17:20 Wednesday 15th April 2015
BBC Radio Cambridgeshire
CHRIS MANN: The Chair of the Cambridgeshire and Peterborough NHS Foundation Trust has sought to reassure people of the financial sustainability of the Trust. The health watchdog Monitor has today released a statement saying that while the organisation is meeting current targets, the CPFT still faces longer term financial challenges. The Trust recently took over the management of older people’s services in Cambridgeshire as part of a consortium. Well Julie Spence has been speaking to our reporter Emma Maclean.
JULIE SPENCE: I think that having looked at their press release it’s become quite inflammatory, but actually it’s reporting what is a normal practice for Monitor when organisations win and take on big contracts. And the fact that our contract is almost .. well increasing our budget by another half again means that they have to look into the financial sustainability of the organisation. So this is part of a normal process. It’s nothing for anybody to worry about, because actually we’re going to end the year on what they call a three rating. Now it’s rated .. you’re rated .. your financial position is rated from a one to a four, four being excellent, one being awful. We for most of the year .. we started off three. We predicted that we would go down to a two, and we predicted that we’d end the year as a three, which is absolutely in the area that you need to be to be a sustainable organisation going forward. Now that’s exactly how we’re going to end the year, and Monitor will know that in probably the next couple of weeks. So it doesn’t negate the fact that they still have to review your sustainability because you’re taking on a major contract. But we know that this contract is actually going to make us more viable, not less. Because if people think about it logically, we are taking on services, the older people, people with long term injury and conditions. If we’d actually lost that service to an outside provider, we would have had to deliver the same services that we traditionally deliver minus those older people’s services, and therefore everything would be more expensive, because we’d have had the same cost base. So as far as we’re concerned, and I’m concerned as Chair of CPFT, we are actually in a much better position going forward, and I know that at the end of Monitor’s investigation that’s exactly what they’ll find. But this is a normal process.

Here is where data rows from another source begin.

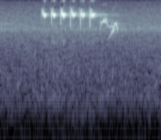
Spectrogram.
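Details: A young grey wagtail (Motacilla cinerea, juvenile plumage) gives a quick run of six sharp, high ticking notes, then two slurred, falling notes, against a quiet background; a species of fast-flowing, mostly wooded streams.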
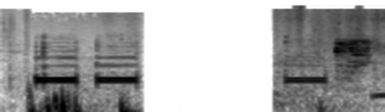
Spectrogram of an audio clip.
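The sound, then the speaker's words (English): A phone ringing tone as a call is placed, sounding in two quick double bursts, then a pause of silence, then another ring, clear with a faint background hiss. “Will I ring him? I ring him and then say, why are you saved as”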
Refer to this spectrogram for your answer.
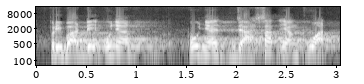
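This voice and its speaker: A man speaks at a high pitch. Audible room echo and noticeable background noise surround him. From Palembang, South Sumatra, Indonesia. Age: 60s. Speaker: Islamic preacher. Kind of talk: sermon. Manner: conversational, animated.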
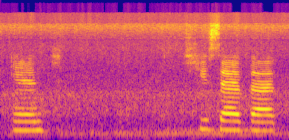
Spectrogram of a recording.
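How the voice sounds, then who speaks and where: A fairly high-pitched woman at a very slow pace, with noticeable background noise. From Philippines, Iloilo (Ilonggo). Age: 20s. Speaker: live streamer. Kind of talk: casual livestream chat. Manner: halting, hesitant English.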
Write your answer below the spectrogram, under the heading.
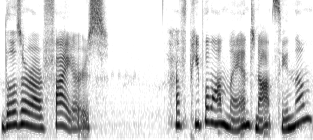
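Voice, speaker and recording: This is a put-on character voice with a hissing sound. It moves at a moderate pace. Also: woman, high pitch for a woman. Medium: audio drama.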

EMMA MACLEAN: So you’re not at all worried by their findings.
JULIE SPENCE: No. We’ll be cooperating with them because they just have to go through a process. But their processes currently are around mergers and acquisitions. We’ve been negotiating this contract as a tender for over two years, and I’m actually having discussions with them, as is the Chief Exec. Aidan Thomas, in how they might want to free up some of their more bureaucratic processes to be dynamic, to actually operate with a contract, and not a mergers and acquisitions.
EMMA MACLEAN: So do you believe then the CPFT is in a strong position to carry on running the services?
JULIE SPENCE: Oh absolutely. This contract is going to make us stronger not weaker, and it was really one part of our armoury to make sure that we in Cambridgeshire still run our health services, as opposed to having somebody in from outside trying to run them, because now we’re accountable to the people of Cambridgeshire, which is absolutely where we want to be.
EMMA MACLEAN: Anyone listening to this who is currently using the service, what would you say to them? Because obviously they’d have concerns, wouldn’t they?
JULIE SPENCE: Yes. My message to anybody who’s listening who has any connection with the mental health services, or now the wider community services with older people, is there is no need to worry. Everything that we have looked at in terms of our finances, this is a much better position for us to be in than it would have been if we hadn’t actually won the contact. And just remember, this is a normal process that Monitor, as the regulator, have to go through. There are many many many more trusts in far more difficult financial situations than us.
CHRIS MANN: Julie Spence there, Chair of the Cambridgeshire and Peterborough NHS Foundation Trust, talking to our Emma Maclean.